Obviously the experienced guys had off road running shoes, and some of them were really flying while I was trying not to lose my balance. “Next time,” I said to myself. The second time around was a similar patter. De-facto, to save the back and avoid falling, I was taking it easy. A quick glance on the heart rate showed that I was below 160, well below my average racing pace. That also meant that I still had plenty to give, and when I passed the spot that reminded me that I was more or less half way in the second loop, with my watch saying 4 hours 16 minutes, I decided to start sprinting all the way, not to miss the chance to meet my target. And I made it, in 4 hours 26 minutes! Official timing says 00:33 on the swim (incredibly fast), 2:44 on the bike, and 1:09 on the run (incredibly slow). Lessons learned: Don’t push too much at the beginning of the swim.

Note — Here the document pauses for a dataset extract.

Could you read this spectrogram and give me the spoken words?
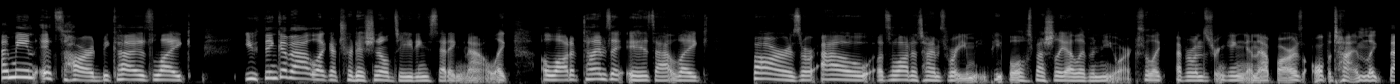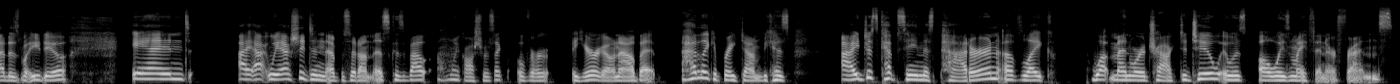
I mean, it's hard because like you think about like a traditional dating setting now. Like a lot of times it is at like bars or out. It's a lot of times where you meet people, especially I live in New York. So like everyone's drinking and at bars all the time. Like that is what you do. And I we actually did an episode on this because about oh my gosh, it was like over a year ago now, but I had like a breakdown because I just kept seeing this pattern of like what men were attracted to. It was always my thinner friends.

Try to find a pacer slightly below my max stroke. Remind myself that my strong discipline is mountain biking. Try to stretch on the bike, particularly if arriving flat. I think if I tried to relax my back a bit, I could have avoided some of the pain. As for running, well, practice more, maybe do some duathlons in winter/early spring. In the end, the running was fine toward the end. I had virtually no cramps the second time around, but I was definitely slower than expected. Overall assessment is that I felt great that I had done some different and challenging. In fact, I decided to buy the wetsuit, as a good price was offered. Thus, I am “forced” to do some more next year!